Known forhost of MTV's Remote Control game show program


Early life and careerEdit

Born Kenneth Oberding[2] in Brookline, Massachusetts, he was raised in a suburb of Hartford, Connecticut, where his first job was as a bagger at a local Jewish supermarket.[3] Ober hosted four game shows over the course of his career. He received his break after appearing as a contestant on Star Search in 1984.[4] He was most widely known for his role on the MTV game show Remote Control,[5] which he hosted for three seasons. That show also helped launch the careers of Adam Sandler, Denis Leary, Kari Wuhrer, and Colin Quinn. Ober was known among 1990s and 2000s audiences for his hosting jobs on Make Me Laugh,[6] Smush, and the ESPN game show Perfect Match.

In 1995, Ober hosted a Los Angeles talk radio show with former Brady Bunch star Susan Olsen. The show, known as Ober and Olsen, aired on 97.1 KLSX. (Olsen had previously appeared on an episode of Remote Control that featured Brady Bunch cast members competing.)

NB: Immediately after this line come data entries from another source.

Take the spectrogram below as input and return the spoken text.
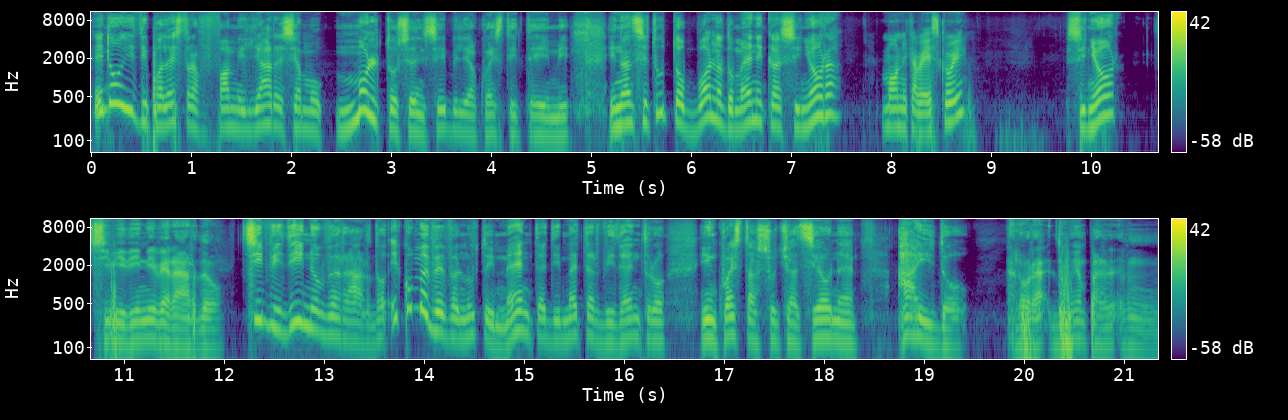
E noi di Palestra Familiare siamo molto sensibili a questi temi. Innanzitutto, buona domenica signora, Monica Vescovi. signor Cividini Verardo. Cividino Verardo. E come vi è venuto in mente di mettervi dentro in questa associazione AIDO? Allora, dobbiamo par- mm,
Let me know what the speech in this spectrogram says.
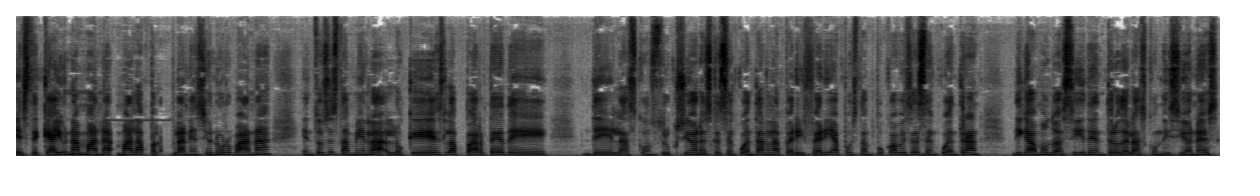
este que hay una mala, mala planeación urbana, entonces también la, lo que es la parte de, de las construcciones que se encuentran en la periferia, pues tampoco a veces se encuentran, digámoslo así, dentro de las condiciones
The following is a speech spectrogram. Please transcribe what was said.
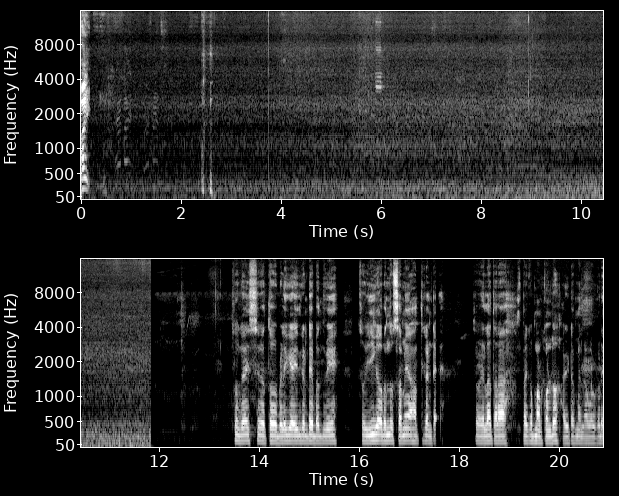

In 2002, Ober served as supervising producer for Colin Quinn's Tough Crowd with Colin Quinn,[7] which was a reunion of sorts; Quinn was the announcer on Remote Control. Ober was also a guest on one episode.

Ober starred in the Blues Traveler video for the song "Hook". He also had a smaller role in the same band's videos for "Run-Around" and "The Mountains Win Again".

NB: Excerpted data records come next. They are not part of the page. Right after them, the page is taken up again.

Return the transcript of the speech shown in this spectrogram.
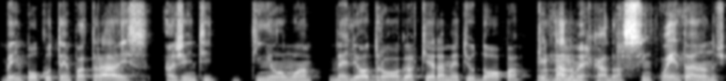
bem pouco tempo atrás, a gente tinha uma melhor droga, que era a metildopa, que está Uhum. no mercado há 50 anos.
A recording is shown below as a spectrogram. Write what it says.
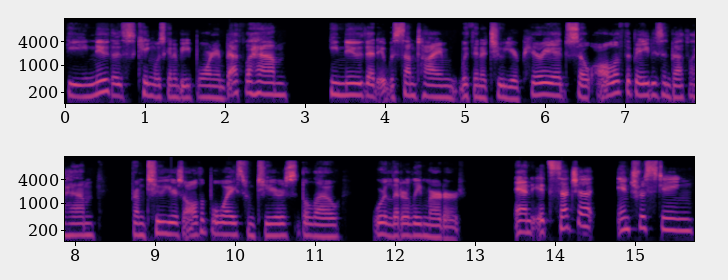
He knew this king was going to be born in Bethlehem. He knew that it was sometime within a two year period. So, all of the babies in Bethlehem from two years, all the boys from two years below were literally murdered. And it's such mm-hmm. a interesting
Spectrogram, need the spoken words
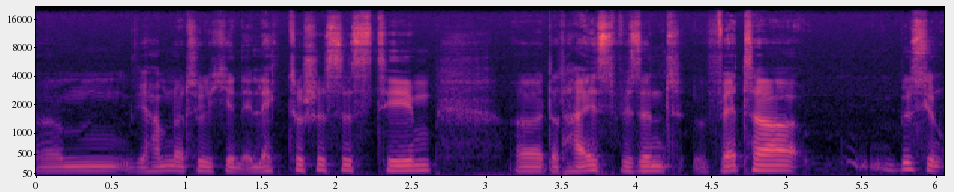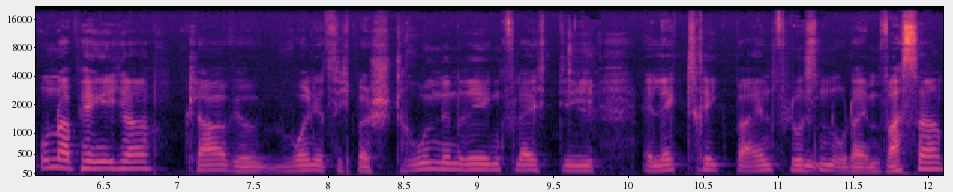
Ähm, wir haben natürlich hier ein elektrisches System. Äh, das heißt, wir sind Wetter ein bisschen unabhängiger. Klar, wir wollen jetzt nicht bei strömenden Regen vielleicht die Elektrik beeinflussen oder im Wasser.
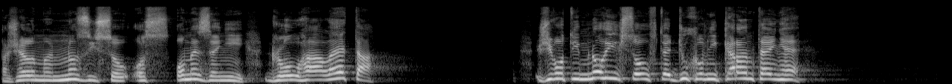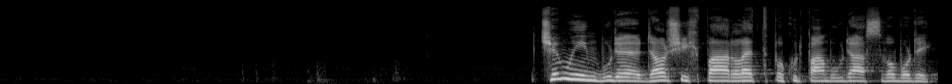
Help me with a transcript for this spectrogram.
A žel mnozí jsou os, omezení dlouhá léta. Životy mnohých jsou v té duchovní karanténě. Čemu jim bude dalších pár let, pokud pán Bůh dá svobody?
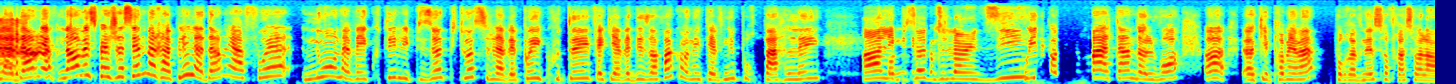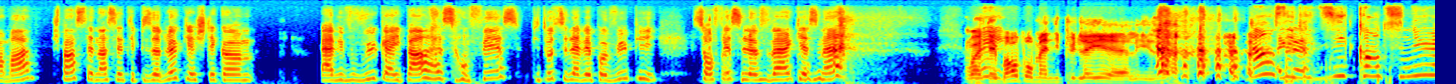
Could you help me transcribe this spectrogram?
La dernière... Non, mais c'est parce que j'essaie de me rappeler, la dernière fois, nous, on avait écouté l'épisode, puis toi, tu l'avais pas écouté. Fait qu'il y avait des enfants qu'on était venus pour parler. Ah, l'épisode était- du lundi? Oui, on vraiment attendre de le voir. Ah, OK, premièrement, pour revenir sur François Lambert, je pense que c'était dans cet épisode-là que j'étais comme... Avez-vous vu quand il parle à son fils? Puis toi, tu l'avais pas vu, puis son fils le vend quasiment. ouais, Oui. t'es bon pour manipuler euh, les gens. Non, c'est qu'il dit continue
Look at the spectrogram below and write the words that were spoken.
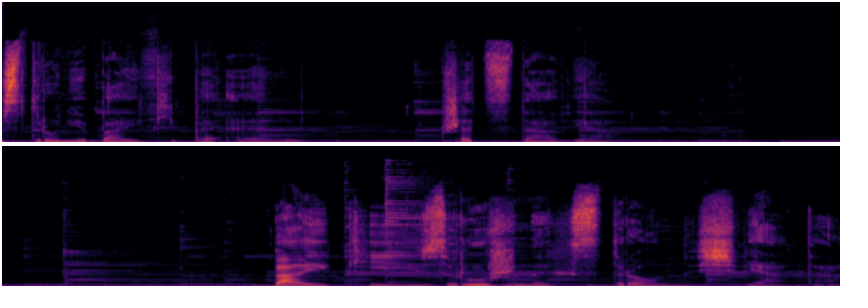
stronie bajki.pl przedstawia bajki z różnych stron świata.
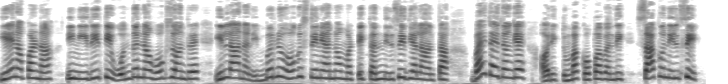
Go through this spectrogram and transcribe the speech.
ಏನ್ ಅಪರ್ಣ, ನೀನ್ ಈ ರೀತಿ ಒಂದನ್ನ ಹೋಗ್ಸು ಅಂದ್ರೆ, ಇಲ್ಲ, ನಾನು ಇಬ್ಬರನ್ನೂ ಹೋಗಿಸ್ತೀನಿ ಅನ್ನೋ ಮಟ್ಟಿಗೆ ತಂದು ನಿಲ್ಸಿದ್ಯಲ್ಲ ಅಂತ ಬೈತಾ ಇದ್ದಂಗೆ, ಅವ್ರಿಗೆ ತುಂಬಾ ಕೋಪ ಬಂದಿ, ಸಾಕು ನಿಲ್ಸಿ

He served as a producer for the CBS comedy The New Adventures of Old Christine, and is also known for a series of Jenga commercials.

He was a founding member of the Theta Mu chapter of the Pi Kappa Alpha International Fraternity at the University of Massachusetts Amherst. He graduated in 1980.


Ober died at his home in Santa Monica on November 15, 2009, at the age of 52. According to friends, Ober had been feeling ill and was complaining of headaches, chronic chest pain, and flu-like symptoms the previous afternoon.[8]


  1. ^ RIP Ken Ober, dead at 52
  2. ^ Associated Press (2009-11-17). "Ken Ober, host of 'Remote Control,' dies". The Hollywood Reporter. Archived from the original on December 4, 2009. Retrieved 2009-11-17. Cite uses deprecated parameter |deadurl= (help)
  3. ^ Ken Ober, "Remote Control" Host, Is Dead
  4. ^ "Afterword". Los Angeles Times. November 16, 2009.
  5. ^ The Basement: A Salute to "Remote Control"
  6. ^ Game Shows: Ken Ober
  7. ^ Martin, Denise (April 24, 2005). "Comedy net revisits 'Tough' times". Variety.
  8. ^,0,6123710.story Ken Ober dies at 52; host of MTV's "Remote Control" game show

External linksEdit